**YOUR ASSIGNMENT:**
At the line containing "The model answer", begin an exact copy of the lines below and continue through the final one, with no pictures.

** Opening EXTRACTED RECORDS block **

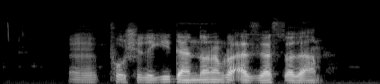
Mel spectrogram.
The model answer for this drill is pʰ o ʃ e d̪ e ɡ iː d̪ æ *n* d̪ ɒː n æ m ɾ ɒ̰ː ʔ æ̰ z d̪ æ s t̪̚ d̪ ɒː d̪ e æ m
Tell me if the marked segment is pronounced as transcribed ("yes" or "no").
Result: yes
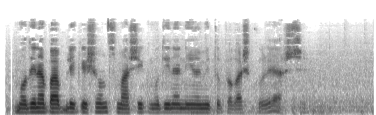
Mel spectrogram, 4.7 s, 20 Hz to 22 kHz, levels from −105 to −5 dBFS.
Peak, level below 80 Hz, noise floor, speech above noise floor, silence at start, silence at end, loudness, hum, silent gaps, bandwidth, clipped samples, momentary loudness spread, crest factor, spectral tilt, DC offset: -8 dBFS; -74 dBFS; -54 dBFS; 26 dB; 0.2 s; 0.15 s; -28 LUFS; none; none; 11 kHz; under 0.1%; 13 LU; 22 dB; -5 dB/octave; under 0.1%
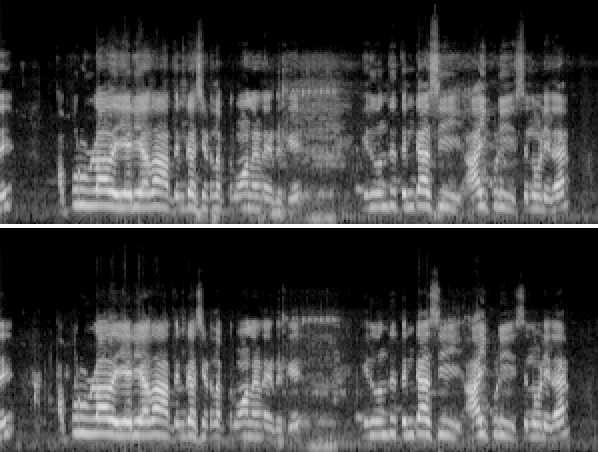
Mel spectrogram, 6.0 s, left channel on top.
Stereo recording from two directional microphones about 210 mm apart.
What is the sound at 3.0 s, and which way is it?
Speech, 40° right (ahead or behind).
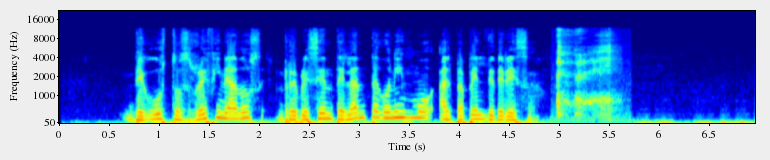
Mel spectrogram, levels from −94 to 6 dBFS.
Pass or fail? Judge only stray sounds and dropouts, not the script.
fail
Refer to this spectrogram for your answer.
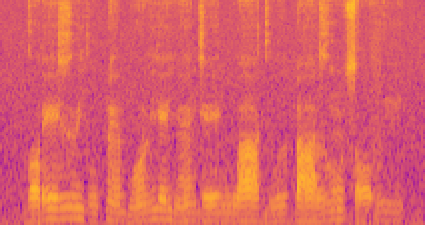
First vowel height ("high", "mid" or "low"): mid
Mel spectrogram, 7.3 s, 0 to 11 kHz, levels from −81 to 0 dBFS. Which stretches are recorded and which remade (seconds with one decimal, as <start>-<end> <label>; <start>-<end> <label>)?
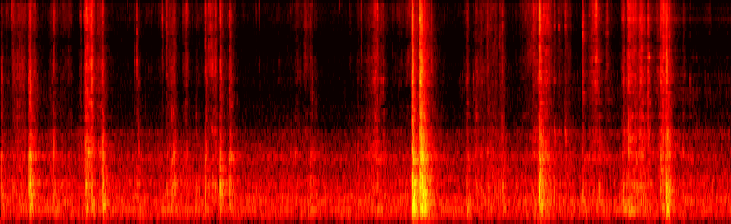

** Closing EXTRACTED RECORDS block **

**SOLUTION TO THIS EXERCISE:**
The model answer for this drill is pʰ o ʃ e d̪ e ɡ iː d̪ æ *n* d̪ ɒː n æ m ɾ ɒ̰ː ʔ æ̰ z d̪ æ s t̪̚ d̪ ɒː d̪ e æ m
Tell me if the marked segment is pronounced as transcribed ("yes" or "no").
Result: yes
Mel spectrogram, 4.7 s, 20 Hz to 22 kHz, levels from −105 to −5 dBFS.
Peak, level below 80 Hz, noise floor, speech above noise floor, silence at start, silence at end, loudness, hum, silent gaps, bandwidth, clipped samples, momentary loudness spread, crest factor, spectral tilt, DC offset: -8 dBFS; -74 dBFS; -54 dBFS; 26 dB; 0.2 s; 0.15 s; -28 LUFS; none; none; 11 kHz; under 0.1%; 13 LU; 22 dB; -5 dB/octave; under 0.1%
Mel spectrogram, 6.0 s, left channel on top.
Stereo recording from two directional microphones about 210 mm apart.
What is the sound at 3.0 s, and which way is it?
Speech, 40° right (ahead or behind).
Mel spectrogram, levels from −94 to 6 dBFS.
Pass or fail? Judge only stray sounds and dropouts, not the script.
fail
Refer to this spectrogram for your answer.
First vowel height ("high", "mid" or "low"): mid
Mel spectrogram, 7.3 s, 0 to 11 kHz, levels from −81 to 0 dBFS. Which stretches are recorded and which remade (seconds with one decimal, as <start>-<end> <label>; <start>-<end> <label>)?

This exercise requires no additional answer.